“On Dec. 1, we had 51 deaths and by Jan. 1 it tripled to 155,” he noted.
In the first 21 days of the month, another 84 people have died in Saskatchewan.
“We really need to reverse course,” Muhajarine said. “To do that, we need very strict measures with a stay-at-home order and enforcement of orders. When we see the case numbers reverse course, we have to get our testing, tracing and isolation regime back up.”
Restrictions on retail stores, restaurants and bars could help bring cases, hospitalizations and deaths down given how Saskatchewan is “stretched to the limit,” he said.
Even places with early signs of decline, like Ontario, will see hospitalizations and deaths continue to climb for a period because of the lag time from new infections in December, health experts say.
Essential workplaces key for Ontario
Dr. Sumon Chakrabarti, an infectious disease physician with Trillium Health Partners in Mississauga, Ont., said the province’s seven-day averages are encouraging.
“We’re now more than two weeks past what would be the New Year’s surge,” Chakrabarti said, referencing people socializing over the holidays despite advice from public health officials and politicians to stay at home.
Now that the holiday peak in new cases is over, regular winter transmission of the virus is happening in the population, he said.
Chakrabarti recalls how during the province’s first wave in the spring, cases came down and then were stuck at a plateau for months, which he said could happen again.
Driving case counts down further would ease pressure on health-care systems and protect vulnerable residents of long-term care homes.
The key, he says, is to tackle where transmission is still happening: essential workplaces.
“We were seeing people getting infected at work and then bringing it home to their family, where it was being amplified,” he said of the first wave. “That’s still happening and something a lockdown doesn’t address.”
It’s why Chakrabarti and others advocate for:
“Yes, there are some people who are breaking the rules,” Chakrabarti said. “But we also need to look at the very different industrial setups because these factors are huge, right?
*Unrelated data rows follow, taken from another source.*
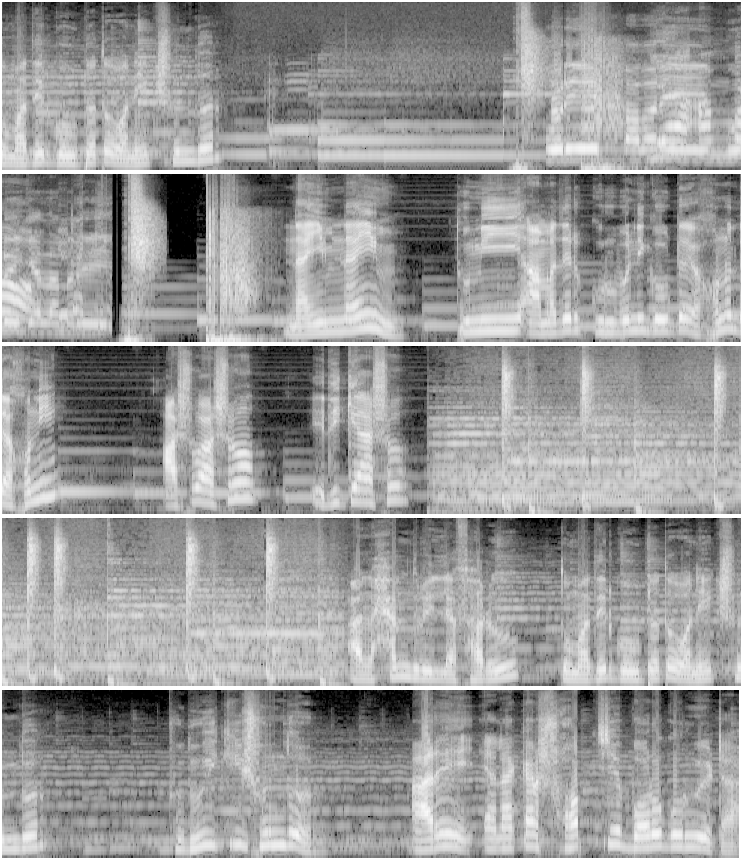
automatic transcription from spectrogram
তোমাদের গৌটা তো অনেক সুন্দর। ওরে বাবারে ইয়া মরে গেলাম রে। নাইম নাইম তুমি আমাদের কুরবানি গৌটা এখনও দেখনি? আসো আসো এদিকে আসো। আলহামদুলিল্লাহ ফারুক তোমাদের গৌটা তো অনেক সুন্দর। শুধুই কি সুন্দর? আরে এলাকার সবচেয়ে বড় গরু এটা।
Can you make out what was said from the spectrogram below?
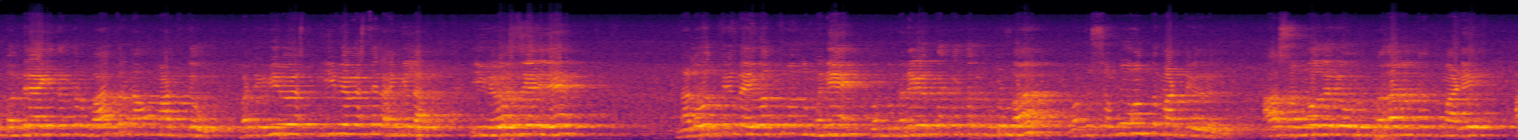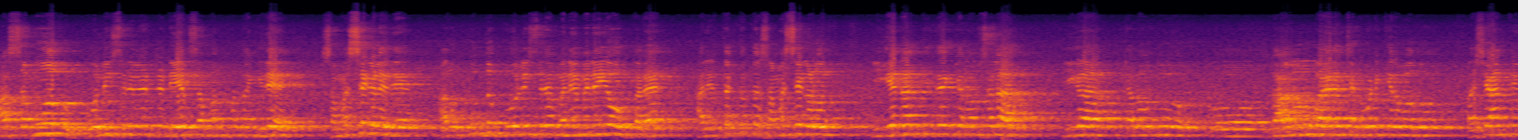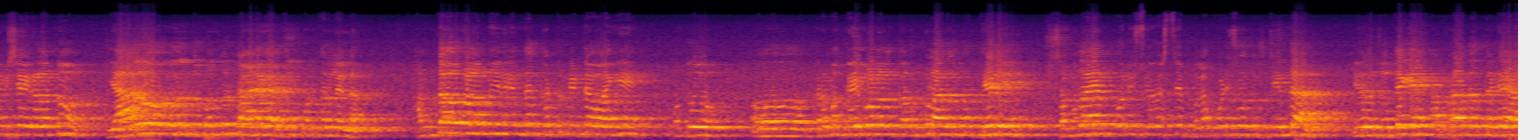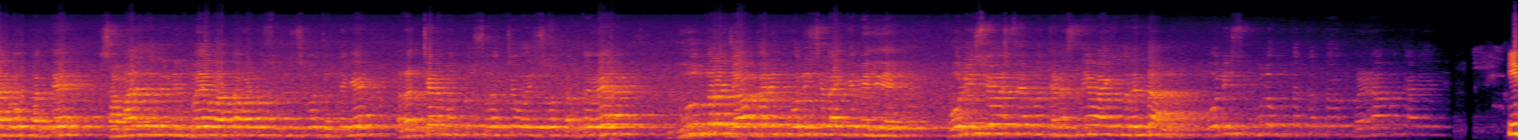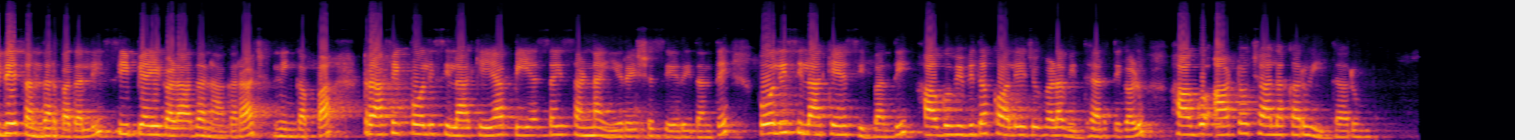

This is one of the reasons why things haven’t ever really turned quickly in Ontario.”